Commodities offer an opportunity for investors to diversify their holdings beyond just stocks and bonds. Some investors turn to commodities trading during market volatility since their prices often move opposite to equities.

Assuring Against Inflation

The cost of commodities, which include the raw resources used to produce things, rises in tandem with consumer demand.

Increased interest rates and borrowing costs in an inflationary climate lower a business’s net profitability. Any company revenue decrease will knock on the earnings distributed to stockholders.

Therefore, stock prices decrease with inflation. Conversely, when demand grows, the cost of raw materials used in production increases, pushing the price of completed items.

As a result, many who want to keep their money safe from inflation turn to commodities futures.

Protect yourself from potentially catastrophic international events.

Conflicts, riots, and wars interrupt the supply chain, making it harder to get raw materials to the manufacturers that turn them into completed commodities, which in turn causes a shortage of those resources.

When this happens, there is a mismatch between the demand for and availability of raw resources, which drives up commodity prices dramatically.

Stock prices tend to plummet when widespread pessimism hits the market for reasons like these. Therefore, diversifying into commodities is an excellent way to mitigate portfolio risk.

Leveraged Investment Vehicle

Extreme leverage is available through commodity derivatives such as futures and options.

You can take command of a sizable position with only 5–10% of the total contract value as the initial margin.

A small change in commodity prices can result in enormous profits. Therefore, utilising leverage in commodities trading opens the door to the prospect of massive profits.

Commodity futures often have lower minimum margin requirements than stock exchange trading. For wheat futures, the initial margin requirement is just 23% of the trading value.
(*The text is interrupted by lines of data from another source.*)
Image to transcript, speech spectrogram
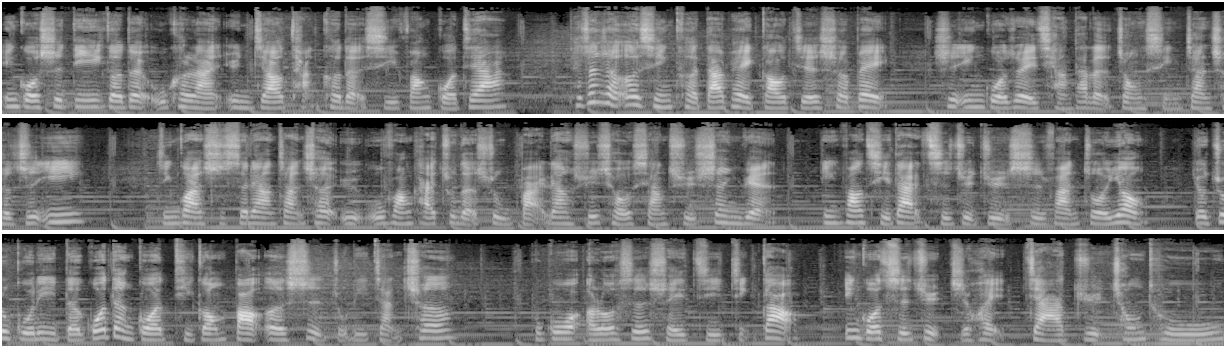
英国是第一个对乌克兰运交坦克的西方国家。挑战者二型可搭配高阶设备，是英国最强大的重型战车之一。尽管十四辆战车与乌方开出的数百辆需求相去甚远，英方期待此举具示范作用，有助鼓励德国等国提供豹二式主力战车。不过，俄罗斯随即警告，英国此举只会加剧冲突。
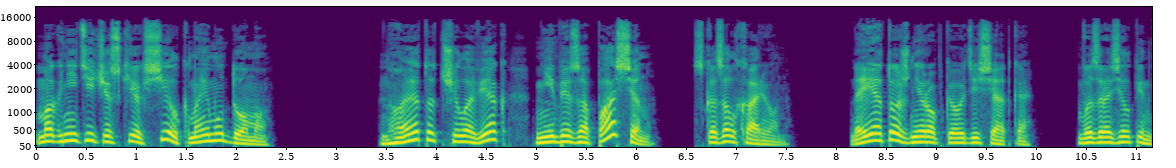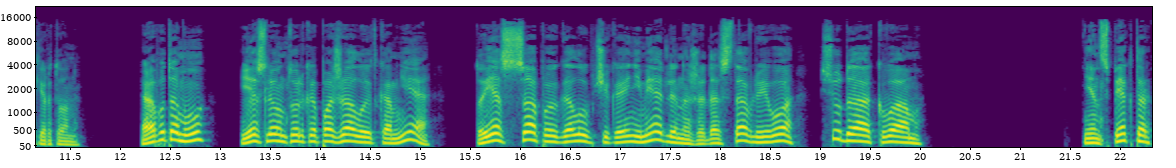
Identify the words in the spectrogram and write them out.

Diversification

Commodities and stock prices tend to move in opposite directions. Products that are not yet finished often rely on commodities as a means of production.
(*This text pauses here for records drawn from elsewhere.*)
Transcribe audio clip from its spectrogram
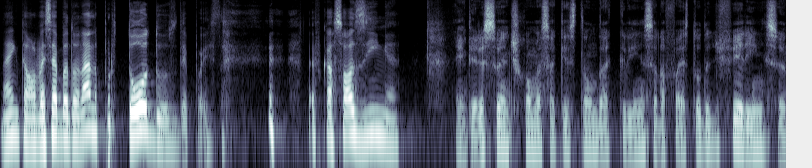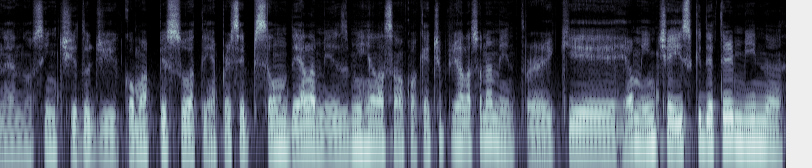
Né? Então, ela vai ser abandonada por todos depois. vai ficar sozinha. É interessante como essa questão da crença ela faz toda a diferença, né? No sentido de como a pessoa tem a percepção dela mesma em relação a qualquer tipo de relacionamento. Porque realmente é isso que determina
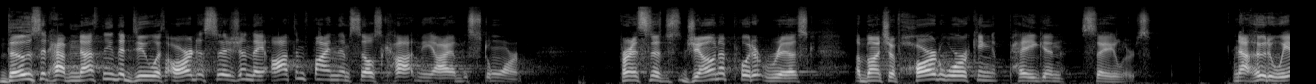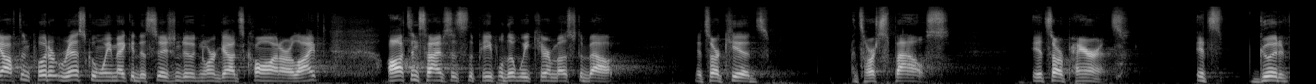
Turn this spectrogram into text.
those that have nothing to do with our decision, they often find themselves caught in the eye of the storm. For instance, Jonah put at risk a bunch of hardworking pagan sailors. Now, who do we often put at risk when we make a decision to ignore God's call on our life? Oftentimes, it's the people that we care most about. It's our kids, it's our spouse, it's our parents, it's good,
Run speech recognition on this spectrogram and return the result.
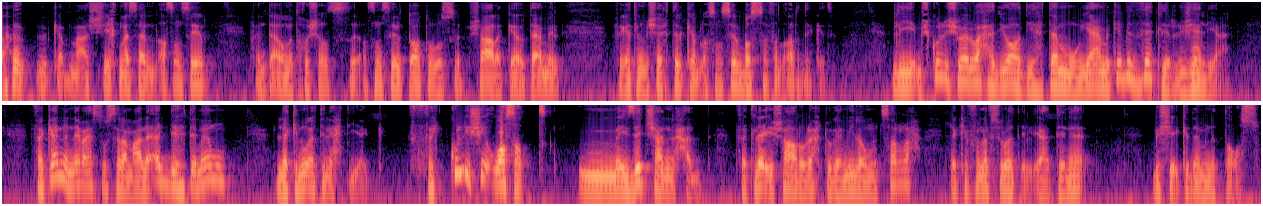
كان مع الشيخ مثلا الأسانسير. فأنت أول ما تخش الأسانسير تقعد تبص في شعرك كده وتعمل فكانت المشايخ تركب الاسانسير باصة في الأرض كده. ليه؟ مش كل شوية الواحد يقعد يهتم ويعمل كده بالذات للرجال يعني. فكان النبي عليه الصلاة والسلام على قد اهتمامه لكن وقت الاحتياج. فكل شيء وسط ما يزيدش عن الحد. فتلاقي شعره ريحته جميلة ومتسرح لكن في نفس الوقت الاعتناء بشيء كده من التوسط.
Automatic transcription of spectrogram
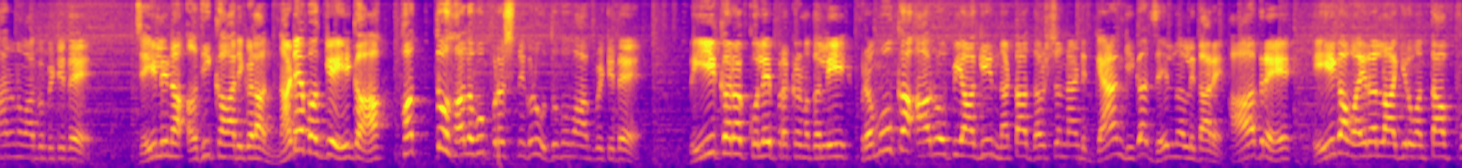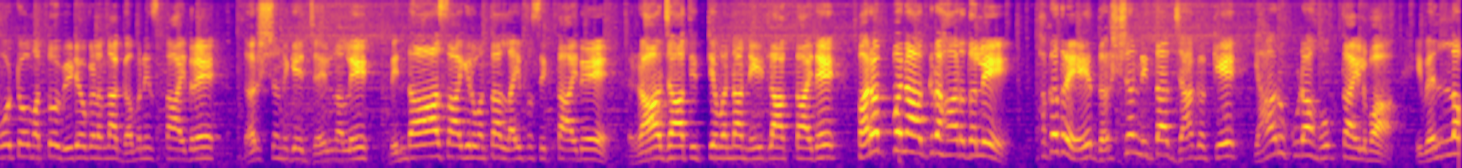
ಕಾರಣವಾಗಿಬಿಟ್ಟಿದೆ. ಜೈಲಿನ ಅಧಿಕಾರಿಗಳ ನಡೆ ಬಗ್ಗೆ ಈಗ ಹತ್ತು ಹಲವು ಪ್ರಶ್ನೆಗಳು ಉದ್ಭವ ಆಗ್ಬಿಟ್ಟಿದೆ ಭೀಕರ ಕೊಲೆ ಪ್ರಕರಣದಲ್ಲಿ ಪ್ರಮುಖ ಆರೋಪಿಯಾಗಿ ನಟ ದರ್ಶನ್ ಅಂಡ್ ಗ್ಯಾಂಗ್ ಈಗ ಜೈಲಿನಲ್ಲಿದ್ದಾರೆ. ಆದ್ರೆ ಈಗ ವೈರಲ್ ಆಗಿರುವಂತಹ ಫೋಟೋ ಮತ್ತು ವಿಡಿಯೋಗಳನ್ನ ಗಮನಿಸ್ತಾ ಇದ್ರೆ ದರ್ಶನ್ಗೆ ಜೈಲ್ನಲ್ಲಿ ಬಿಂದಾಸ್ ಆಗಿರುವಂತ ಲೈಫ್ ಸಿಗ್ತಾ ಇದೆ. ರಾಜಾತಿಥ್ಯವನ್ನ ನೀಡಲಾಗ್ತಾ ಇದೆ. ಪರಪ್ಪನ ಅಗ್ರಹಾರದಲ್ಲಿ. ಹಾಗಾದ್ರೆ ದರ್ಶನ್ ಇದ್ದ ಜಾಗಕ್ಕೆ ಯಾರು ಕೂಡ ಹೋಗ್ತಾ ಇಲ್ವಾ? ಇವೆಲ್ಲ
Rising commodity prices drive manufacturing costs, cutting profits and leaving shareholders with less of a return on their investment.

In the long run, this causes stock prices to fall.
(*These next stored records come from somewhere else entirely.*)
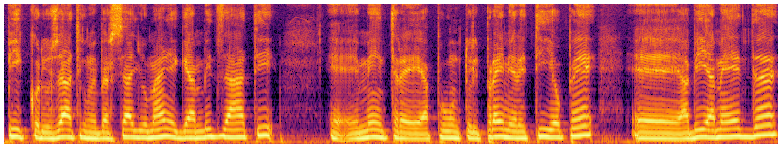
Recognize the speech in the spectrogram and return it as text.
Piccoli usati come bersagli umani e gambizzati, eh, mentre appunto il premier etiope eh, Abiy Ahmed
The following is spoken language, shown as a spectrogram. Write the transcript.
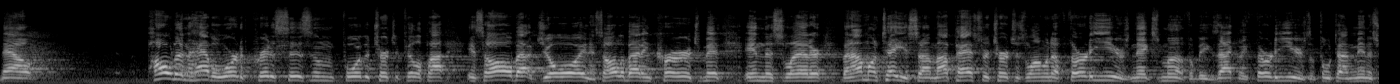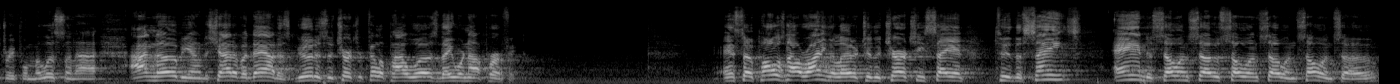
Now, Paul doesn't have a word of criticism for the church at Philippi. It's all about joy and it's all about encouragement in this letter. But I'm going to tell you something. I pastored churches long enough, 30 years next month will be exactly 30 years of full time ministry for Melissa and I. I know beyond a shadow of a doubt, as good as the church at Philippi was, they were not perfect. And so Paul's not writing a letter to the church. He's saying to the saints and to so and so, so and so, and so and so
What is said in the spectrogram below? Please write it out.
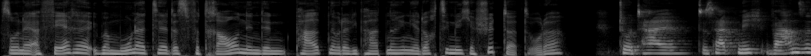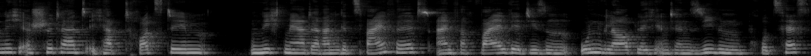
so eine Affäre über Monate das Vertrauen in den Partner oder die Partnerin ja doch ziemlich erschüttert, oder? Total. Das hat mich wahnsinnig erschüttert. Ich habe trotzdem nicht mehr daran gezweifelt, einfach weil wir diesen unglaublich intensiven Prozess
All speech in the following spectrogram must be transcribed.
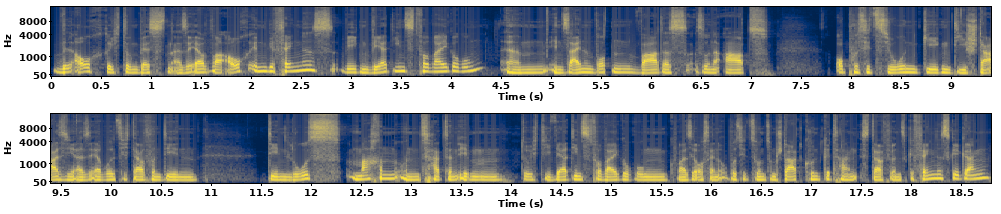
will auch Richtung Westen. Also er war auch im Gefängnis wegen Wehrdienstverweigerung. Ähm, in seinen Worten war das so eine Art Opposition gegen die Stasi. Also er wollte sich da von denen, denen losmachen und hat dann eben durch die Wehrdienstverweigerung quasi auch seine Opposition zum Staat kundgetan, ist dafür ins Gefängnis gegangen,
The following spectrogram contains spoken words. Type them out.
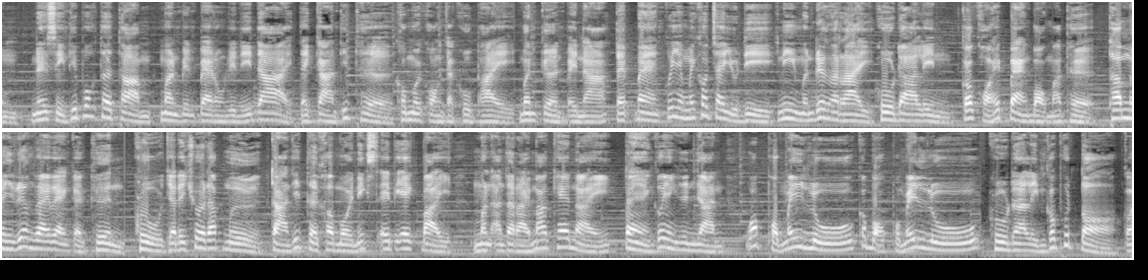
ม ในสิ่งที่พวกเธอทำมันเป็นแปลงโรงเรียนนี้ได้ แต่การที่เธอขโมยของจากครูภัยมันเกินไปนะ แต่แปลงก็ยังไม่เข้าใจอยู่ดี นี่มันเรื่องอะไร ครูดาริน ก็ขอให้แปลงบอกมาเถอะถ้ามีเรื่องร้ายแรงเกิดขึ้น ครูจะได้ช่วยรับมือ การที่เธอขโมย Nix 88ไป มันอันตรายมากแค่ไหน แปลงก็ยังยืนยัน ว่าผมไม่รู้ก็บอกผมไม่รู้ ครูดารินก็พูดต่อก็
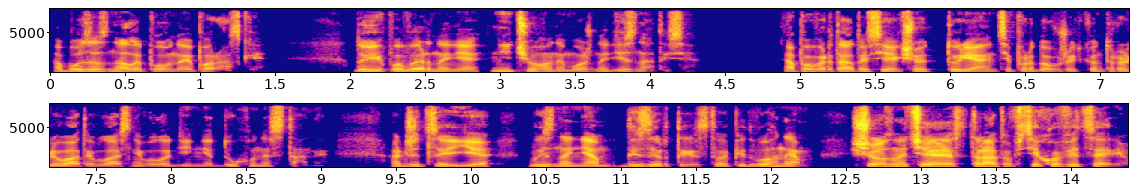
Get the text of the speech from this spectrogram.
або зазнали повної поразки. До їх повернення нічого не можна дізнатися. А повертатися, якщо туріанці продовжують контролювати власні володіння духу, не стане. Адже це є визнанням дезертирства під вогнем, що означає страту всіх офіцерів.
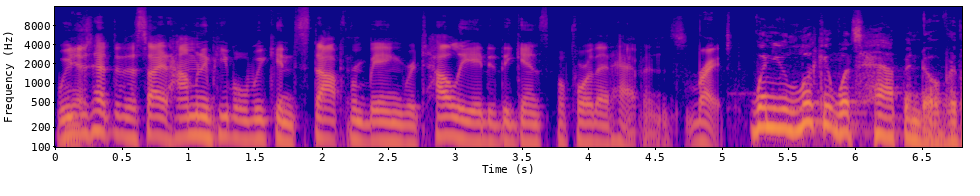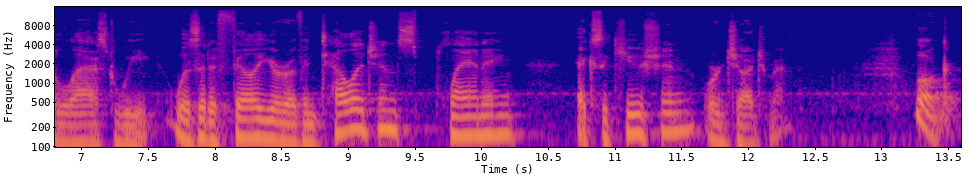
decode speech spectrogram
We Yeah. just have to decide how many people we can stop from being retaliated against before that happens. Right. When you look at what's happened over the last week, was it a failure of intelligence, planning, execution, or judgment? Look,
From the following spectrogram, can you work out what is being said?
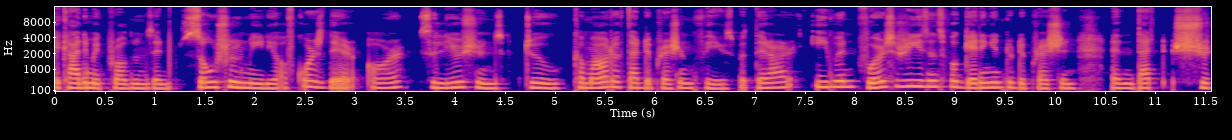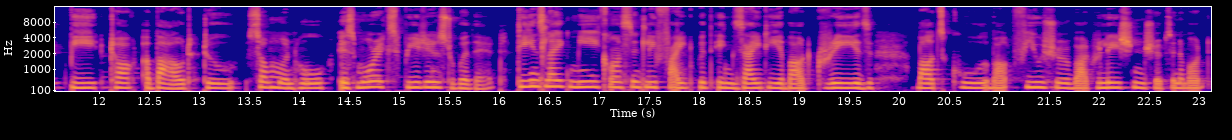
academic problems, and social media, of course, there are solutions to come out of that depression phase, but there are even worse reasons for getting into depression, and that should be talked about to someone who is more experienced with it. Teens like me constantly fight with anxiety about grades, about school, about future, about relationships, and about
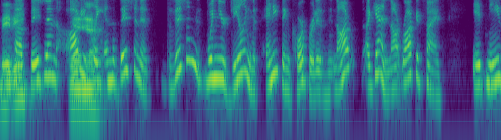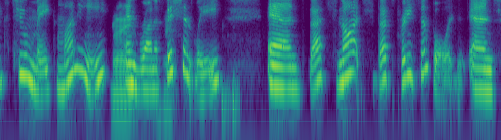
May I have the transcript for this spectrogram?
maybe. A vision, obviously. Yeah. And the vision is the vision when you're dealing with anything corporate is not, again, not rocket science it needs to make money right. and run efficiently right. and that's not that's pretty simple and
Inflation also reduces the current value of future cash flows delivered by equities since money in the future will purchase more miniature goods and services for the same amount today. Following this decline in value, stock prices fall.

So, a steady or decreasing inflation rate benefits the stock market. When inflation rates rise, however, commodity prices also tend to increase.

E.g., When oil prices rise, so does the expense of maintaining a vehicle, which in turn dampens demand for automobiles. That’s why car stocks are going down in value too. Real estate stock values also decline when demand for housing drops because of higher construction costs due to rising metal prices.

As a result of the inverse relationship between the price of commodities and the value of stocks, losses in stocks might be offset by profits in commodity derivatives. Therefore, investing in commodities broadens the scope of your portfolio.

Transparency

Commodity exchanges are now performed on an electronic trading platform open to all market participants, replacing the older outcry approach.

The electronic trading platform facilitates more transparent price discovery without direct interaction between buyers and sellers. There is no room for manipulation in the pricing mechanism because it is entirely market-based.

Price discovery occurs when the seller’s and buyer’s asking prices are identical. Keeping the identities of both parties hidden during the transaction eliminates any possibility of manipulating prices.